and all epochs benefit similarly from sprinting. When an
agent cannot distinguish between epochs, she sets a low
threshold and sprints for every epoch. In effect, for such
applications, E-T produces a greedy equilibrium.
6. 3 Sprinting strategies
Figure 7 uses density plots for two representative applications, Linear Regression and PageRank, to show how often and
how much their tasks benefit from sprinting. Linear Regression
presents a narrower distribution and performance gains
from sprinting vary in a band between 3× and 5×. In contrast,
PageRank’s performance gains can often exceed 10×.
The coordinator uses density plots to optimize threshold
strategies. Linear Regression’s strategy is aggressive and uses a
low threshold that often induces sprints. This strategy arises
from its relatively low variance in performance gains. If sprinting’s benefits are indistinguishable across tasks and epochs,
an agent sprints indiscriminately and at every opportunity.
PageRank’s strategy is more nuanced and uses a high threshold, which cuts her bimodal distribution and implements

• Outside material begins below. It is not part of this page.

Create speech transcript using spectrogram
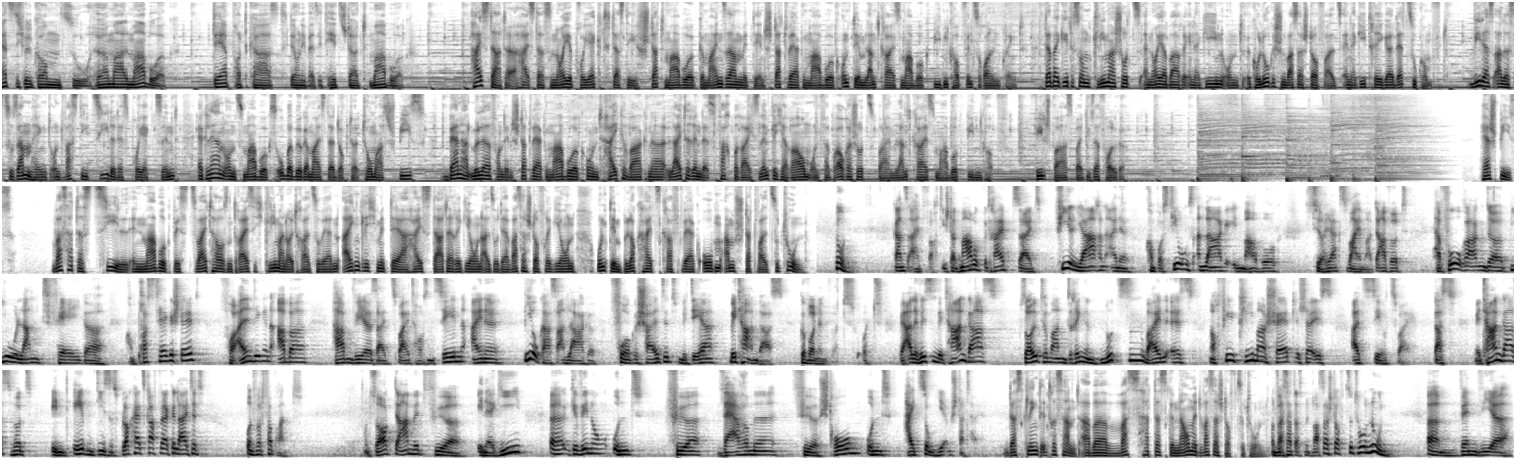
Herzlich willkommen zu Hör mal Marburg, der Podcast der Universitätsstadt Marburg. Highstarter heißt das neue Projekt, das die Stadt Marburg gemeinsam mit den Stadtwerken Marburg und dem Landkreis Marburg-Biedenkopf ins Rollen bringt. Dabei geht es um Klimaschutz, erneuerbare Energien und ökologischen Wasserstoff als Energieträger der Zukunft. Wie das alles zusammenhängt und was die Ziele des Projekts sind, erklären uns Marburgs Oberbürgermeister Dr. Thomas Spieß, Bernhard Müller von den Stadtwerken Marburg und Heike Wagner, Leiterin des Fachbereichs ländlicher Raum und Verbraucherschutz beim Landkreis Marburg-Biedenkopf. Viel Spaß bei dieser Folge. Herr Spieß, was hat das Ziel, in Marburg bis 2030 klimaneutral zu werden, eigentlich mit der Heiß-Data-Region, also der Wasserstoffregion und dem Blockheizkraftwerk oben am Stadtwald zu tun? Nun, ganz einfach. Die Stadt Marburg betreibt seit vielen Jahren eine Kompostierungsanlage in Marburg, Zyrjaks-Weimar. Da wird hervorragender, biolandfähiger Kompost hergestellt. Vor allen Dingen aber haben wir seit 2010 eine Biogasanlage vorgeschaltet, mit der Methangas gewonnen wird. Und wir alle wissen, Methangas sollte man dringend nutzen, weil es noch viel klimaschädlicher ist als CO2. Das Methangas wird in eben dieses Blockheizkraftwerk geleitet und wird verbrannt und sorgt damit für Energiegewinnung und für Wärme, für Strom und Heizung hier im Stadtteil. Das klingt interessant, aber was hat das genau mit Wasserstoff zu tun? Und was hat das mit Wasserstoff zu tun? Nun, ähm, wenn wir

judicious sprinting. She sprints for tasks and epochs that
benefit most (i.e., those that see performance gains greater
Figure 8 illustrates diversity in agents’ strategies by
reporting their propensities to sprint. Linear Regression and
Correlation’s narrow density functions and low thresholds
cause these applications to sprint at every opportunity. The
NaiveDecisionGradient SVM LinearKmeans ALS CorrelationPagerank CCTriangle
Figure 6. Performance, measured in tasks per second and
normalized against greedy, for a single application type.
0 5 10 15
Figure 7. Probability density for sprinting speedups.
NaiveDecisionGradient SVMLinearKmeans ALS Correlation Pagerank CCTriangle
Figure 8. Probability of sprinting. Greedy Exponential Equilibrium Cooperative
Active (not sprinting)
Figure 5. Percentage of time spent in agent states for a representative
application, Decision Tree.
majority of applications, however, resemble PageRank with
higher thresholds and judicious sprints.
6. 4 Equilibrium versus cooperation
Equilibrium thresholds are robust to strategic behavior and
perform well, but cooperative thresholds can perform even
better. The sprinting game’s equilibrium delivers 90% of the
performance from cooperation because the penalties from
non-cooperative behavior are low. Figure 9 shows how efficiency falls as recovery from power emergencies become
increasingly expensive. Recall that pr is the probability an
agent in recovery stays in that state.
The sprinting game fails when an emergency requires indefinite recovery and pr is one. This game has no equilibrium that
avoids tripping the breaker and triggering indefinite recovery.
If a strategic agent were to observe system dynamics that avoid
tripping the breaker, which means Ptrip is zero, she would realize
that other agents have set high thresholds to avoid sprints. Her
best response would be lowering her threshold and sprinting
more often. Others would behave similarly and drive Ptrip
higher. In equilibrium, Ptrip would rise above zero and agents
would eventually trip the breaker, putting the system into
indefinite recovery. Thus, selfish agents would produce inefficient equilibria—the Prisoner’s Dilemma in which each
agent’s best response performs worse than a cooperative one.
The Folk theorem guides agents to a more efficient equilibrium by punishing agents whose responses harm the system.
The coordinator would assign agents the best cooperative
thresholds to maximize system performance from sprinting.
When an agent deviates, she is punished such that